When Was The Last Time You Reviewed Your Estate Plan?
When was the last time you reviewed your Estate Plan?
Even if you have a sound estate plan in place, it canbe worthless for the people you love ifnot regularly reviewed nor kept up to date. Most people believe their estate plan is done when they sign a will, trust, power of attorney or a living will, but estate planning is a lifelong process. Your life will inevitably evolve as changes to laws, assets, family, and goals happen. In absence of any major life events, we recommend reviewing your estate plan annually to ensure it is current and still reflects your desires.
These are the four questions that you should ask yourself during an Estate Checkup.
Has your family or household changed?
Marriage: Marriage instantly changes your legal status. Regardless of whether it is your first marriage or fifth, you must take the proper steps to ensure your estate plan properly reflects your wishes and needs.
- In some states, marriage invalidates a will written before the marriage, while in others the old will stands even if your new spouse is omitted.
Divorce: Divorce is a very stressful life event and estate planning is often overlooked by these dramatic changes, but failing to update your plan can cause devastating consequences.
- We recommend that once divorce proceedings begin, you will want to ensure that your future ex is no longer eligible to receive any of your assets or make financial and/or medical decisions on your behalf, unless you would like them to retain the power. When the divorce is finalized, and the property has been divided, then we will need to adjust the plan to match changes in assets and living situation.
New family member/s: Welcoming a new addition to your family is a joyous occasion, but it also demands entirely new levels of planning and responsibility. We recommend that you immediately name both a short and long-term guardian/s for your child.
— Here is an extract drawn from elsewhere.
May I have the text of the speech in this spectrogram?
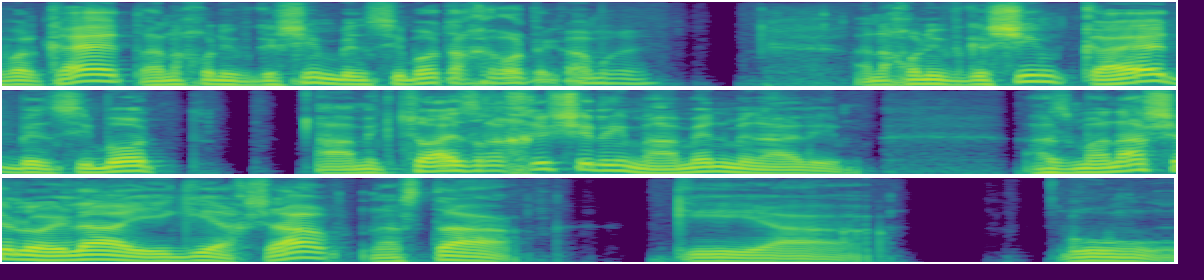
אבל כעת אנחנו נפגשים בנסיבות אחרות לגמרי. אנחנו נפגשים כעת בנסיבות המקצוע האזרחי שלי, מאמן מנהלים. הזמנה שלו אליי הגיעה עכשיו, נעשתה כי ה... הוא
- After legally naming your guardian/s, you should consider utilizing an estate planning vehicle, such as a revocable living trust to manage the inheritance in accordance with your instructions. This is your opportunity to ensure that future inheritance will be used in the manner that you so desire. You can write specific language within the document that can limit the beneficiary’s access to the assets or even incorporate financial incentives to keep the beneficiary motivated as they grow up. You can even create scheduled distributions based on age attainment, which can be utilized to ensure the beneficiary receives the funds when they are financially mature and able to make fiscally sound decisions.
- Death of a loved one: Your current estate plan may assign important roles like power of attorney and executor to individuals who are now deceased or unable to carry out those duties. The death of a family member, partner, or close friend can have serious consequences for both your life and estate plan. If the person was included in your plan, you will need to update it by naming new beneficiaries, executors, and guardians. We need to properly address voids that the death in the estate plan creates as soon as possible. We recommend reviewing your life insurance policies, pensions, and retirement accounts to ensure beneficiary designations have been properly updated.
Have you relocated to a new state?
- Since estate planning laws can widely vary from state to state, if you move to a different state, you will need to review and/or revise your plan to comply with your new state’s legal requirements. It is important to note, that financial institutions and healthcare providers may more readily accept an in-state power of attorney opposed to an unfamiliar out-of-state one. The individuals that you have named as executor and power of attorney may have a difficult time filling these duties if they are now no longer residing in the same state.
Have your assets changed?
- Whenever your net worth dramatically increases or decreases, you should revisit your estate plan to ensure it still offers the maximum benefits and protection for yourself and your loved ones. Whether you inherit a fortune, take out a new loan, or change your investment portfolio, your estate and financial plan should be adjusted accordingly. As your wealth grows, you may benefit from drafting a trust, as a trust can help manage estate taxes, avoid probate, provide for children and plan for long-term care.
Tax and estate planning law changes can vastly affect your estate plan. A rule of thumb is to review your estate plan with an estate planning attorney every five years, even if you do not think it needs to be updated.
We at Coral Gables stand apart by developing relationships with you and your family that lasts not only for your lifetime, but the lifetime of your children. Furthermore, we are here to serve your entire family. We enjoy getting to know your family members and including them in the planning process, which allows the whole family to be informed on your latest planning strategies and why you made these decisions. Ultimately, with family members being well versed on your plan will not only reduce any potential conflict, but they will know exactly where they stand or what they need to do if something were to happen to you. As always, we welcome the opportunity to review your investment portfolio and estate planning documents.